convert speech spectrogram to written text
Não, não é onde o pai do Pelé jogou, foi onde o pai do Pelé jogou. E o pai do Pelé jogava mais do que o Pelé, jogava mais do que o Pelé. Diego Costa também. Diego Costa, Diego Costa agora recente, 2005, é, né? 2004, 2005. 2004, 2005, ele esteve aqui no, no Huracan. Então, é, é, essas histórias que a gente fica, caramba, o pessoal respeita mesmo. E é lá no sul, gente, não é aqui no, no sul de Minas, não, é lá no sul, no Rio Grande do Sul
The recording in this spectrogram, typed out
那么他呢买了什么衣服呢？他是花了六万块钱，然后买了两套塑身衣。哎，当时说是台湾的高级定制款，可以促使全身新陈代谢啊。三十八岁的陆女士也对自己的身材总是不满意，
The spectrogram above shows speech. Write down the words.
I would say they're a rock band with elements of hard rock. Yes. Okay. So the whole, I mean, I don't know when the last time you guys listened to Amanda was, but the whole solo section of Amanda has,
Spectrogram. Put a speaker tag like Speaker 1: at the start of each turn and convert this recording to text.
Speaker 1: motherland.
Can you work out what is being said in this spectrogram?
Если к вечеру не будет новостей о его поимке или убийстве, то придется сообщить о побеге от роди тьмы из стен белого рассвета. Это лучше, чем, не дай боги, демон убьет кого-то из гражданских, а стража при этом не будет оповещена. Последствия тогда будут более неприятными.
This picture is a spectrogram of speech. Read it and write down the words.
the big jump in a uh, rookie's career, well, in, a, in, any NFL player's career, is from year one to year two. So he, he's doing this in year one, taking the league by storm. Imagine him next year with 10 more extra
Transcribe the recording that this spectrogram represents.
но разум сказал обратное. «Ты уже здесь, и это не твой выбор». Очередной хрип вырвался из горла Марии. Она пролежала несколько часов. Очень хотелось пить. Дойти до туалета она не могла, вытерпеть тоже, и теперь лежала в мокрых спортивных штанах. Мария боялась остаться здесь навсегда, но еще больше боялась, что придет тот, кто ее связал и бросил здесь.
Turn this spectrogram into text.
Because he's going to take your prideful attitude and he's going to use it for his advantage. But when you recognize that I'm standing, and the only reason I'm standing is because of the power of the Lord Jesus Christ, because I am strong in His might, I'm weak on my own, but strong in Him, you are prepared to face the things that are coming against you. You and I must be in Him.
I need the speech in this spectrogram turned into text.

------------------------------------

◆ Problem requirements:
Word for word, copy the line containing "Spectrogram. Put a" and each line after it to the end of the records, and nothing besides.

◆ Exercise response:
Spectrogram. Put a speaker tag like Speaker 1: at the start of each turn and convert this recording to text.
Speaker 1: motherland.
Can you work out what is being said in this spectrogram?
Если к вечеру не будет новостей о его поимке или убийстве, то придется сообщить о побеге от роди тьмы из стен белого рассвета. Это лучше, чем, не дай боги, демон убьет кого-то из гражданских, а стража при этом не будет оповещена. Последствия тогда будут более неприятными.
This picture is a spectrogram of speech. Read it and write down the words.
the big jump in a uh, rookie's career, well, in, a, in, any NFL player's career, is from year one to year two. So he, he's doing this in year one, taking the league by storm. Imagine him next year with 10 more extra
Transcribe the recording that this spectrogram represents.
но разум сказал обратное. «Ты уже здесь, и это не твой выбор». Очередной хрип вырвался из горла Марии. Она пролежала несколько часов. Очень хотелось пить. Дойти до туалета она не могла, вытерпеть тоже, и теперь лежала в мокрых спортивных штанах. Мария боялась остаться здесь навсегда, но еще больше боялась, что придет тот, кто ее связал и бросил здесь.
Turn this spectrogram into text.
Because he's going to take your prideful attitude and he's going to use it for his advantage. But when you recognize that I'm standing, and the only reason I'm standing is because of the power of the Lord Jesus Christ, because I am strong in His might, I'm weak on my own, but strong in Him, you are prepared to face the things that are coming against you. You and I must be in Him.
I need the speech in this spectrogram turned into text.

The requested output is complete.